:: About this exercise ::
In the material below, pictures must be dropped. Repeat exactly, and only, the lines from the line with "The word, then" to the line with "Spectrogram, 16.6 s, 50", both ends included.

:: Input material ::
______
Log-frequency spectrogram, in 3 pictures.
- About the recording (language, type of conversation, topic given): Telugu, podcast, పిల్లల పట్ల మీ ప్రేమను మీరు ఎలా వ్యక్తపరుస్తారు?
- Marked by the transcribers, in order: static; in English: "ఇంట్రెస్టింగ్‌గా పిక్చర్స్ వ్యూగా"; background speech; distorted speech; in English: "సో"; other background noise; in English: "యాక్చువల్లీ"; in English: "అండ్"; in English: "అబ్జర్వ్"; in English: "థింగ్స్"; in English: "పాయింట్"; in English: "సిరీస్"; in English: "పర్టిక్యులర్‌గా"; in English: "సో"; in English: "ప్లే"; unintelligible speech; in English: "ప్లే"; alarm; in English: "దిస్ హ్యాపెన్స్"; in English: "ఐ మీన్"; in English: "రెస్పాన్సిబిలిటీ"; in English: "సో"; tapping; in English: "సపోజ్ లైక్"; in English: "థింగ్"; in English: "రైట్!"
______
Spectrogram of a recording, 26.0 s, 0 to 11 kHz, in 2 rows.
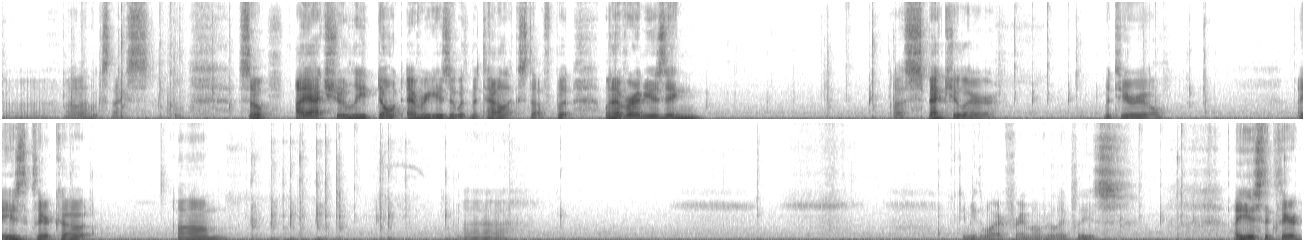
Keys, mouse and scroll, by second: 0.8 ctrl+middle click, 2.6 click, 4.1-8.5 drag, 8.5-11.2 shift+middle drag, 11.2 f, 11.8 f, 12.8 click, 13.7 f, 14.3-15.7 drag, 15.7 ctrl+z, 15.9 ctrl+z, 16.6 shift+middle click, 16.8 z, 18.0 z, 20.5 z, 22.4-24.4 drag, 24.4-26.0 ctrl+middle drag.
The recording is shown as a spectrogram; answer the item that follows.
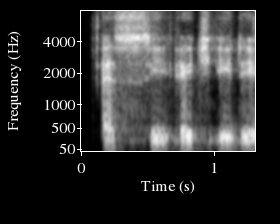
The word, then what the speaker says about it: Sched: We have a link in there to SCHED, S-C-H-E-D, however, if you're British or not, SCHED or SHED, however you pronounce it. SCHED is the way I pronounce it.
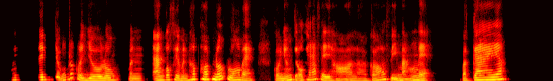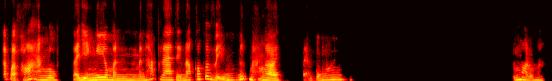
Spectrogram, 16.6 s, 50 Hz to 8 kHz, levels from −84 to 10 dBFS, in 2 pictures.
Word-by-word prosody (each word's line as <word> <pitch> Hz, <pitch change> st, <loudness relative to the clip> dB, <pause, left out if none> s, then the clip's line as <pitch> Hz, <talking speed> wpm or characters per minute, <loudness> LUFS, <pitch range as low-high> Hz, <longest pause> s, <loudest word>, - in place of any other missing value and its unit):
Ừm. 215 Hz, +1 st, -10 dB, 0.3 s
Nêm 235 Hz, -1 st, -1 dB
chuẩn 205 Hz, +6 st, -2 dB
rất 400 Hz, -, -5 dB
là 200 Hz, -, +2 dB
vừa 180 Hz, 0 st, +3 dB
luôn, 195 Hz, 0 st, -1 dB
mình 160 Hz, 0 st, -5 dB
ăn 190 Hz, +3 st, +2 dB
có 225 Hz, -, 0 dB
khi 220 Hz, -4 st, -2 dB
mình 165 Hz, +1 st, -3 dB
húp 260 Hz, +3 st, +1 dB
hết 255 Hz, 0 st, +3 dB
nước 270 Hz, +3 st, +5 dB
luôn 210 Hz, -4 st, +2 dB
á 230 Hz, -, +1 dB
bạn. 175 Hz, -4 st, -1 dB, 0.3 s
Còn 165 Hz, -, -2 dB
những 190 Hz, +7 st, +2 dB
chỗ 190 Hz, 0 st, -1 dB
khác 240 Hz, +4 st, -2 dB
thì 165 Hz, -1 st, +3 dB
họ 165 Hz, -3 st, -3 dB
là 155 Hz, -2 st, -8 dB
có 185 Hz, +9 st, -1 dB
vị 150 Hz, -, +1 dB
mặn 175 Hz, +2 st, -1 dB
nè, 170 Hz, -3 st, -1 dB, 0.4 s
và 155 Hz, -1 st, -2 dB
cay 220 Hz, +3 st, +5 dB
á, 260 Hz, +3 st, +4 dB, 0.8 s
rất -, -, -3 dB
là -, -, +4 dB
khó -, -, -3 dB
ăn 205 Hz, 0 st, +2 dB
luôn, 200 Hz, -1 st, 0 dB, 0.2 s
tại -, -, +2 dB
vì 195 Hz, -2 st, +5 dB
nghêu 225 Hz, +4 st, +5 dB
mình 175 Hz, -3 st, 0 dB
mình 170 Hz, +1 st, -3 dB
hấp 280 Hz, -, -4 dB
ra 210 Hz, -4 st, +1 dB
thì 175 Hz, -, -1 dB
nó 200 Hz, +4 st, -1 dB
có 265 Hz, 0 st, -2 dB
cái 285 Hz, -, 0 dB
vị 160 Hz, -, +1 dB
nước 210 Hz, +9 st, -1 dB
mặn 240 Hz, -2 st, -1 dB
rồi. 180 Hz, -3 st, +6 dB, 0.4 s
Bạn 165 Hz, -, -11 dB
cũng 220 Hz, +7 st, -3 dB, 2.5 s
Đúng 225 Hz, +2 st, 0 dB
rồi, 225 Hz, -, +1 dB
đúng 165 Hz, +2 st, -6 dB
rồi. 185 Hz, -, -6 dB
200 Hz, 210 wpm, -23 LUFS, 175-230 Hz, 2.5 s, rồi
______
:: Reply to the task ::
The word, then what the speaker says about it: Sched: We have a link in there to SCHED, S-C-H-E-D, however, if you're British or not, SCHED or SHED, however you pronounce it. SCHED is the way I pronounce it.
Spectrogram, 16.6 s, 50 Hz to 8 kHz, levels from −84 to 10 dBFS, in 2 pictures.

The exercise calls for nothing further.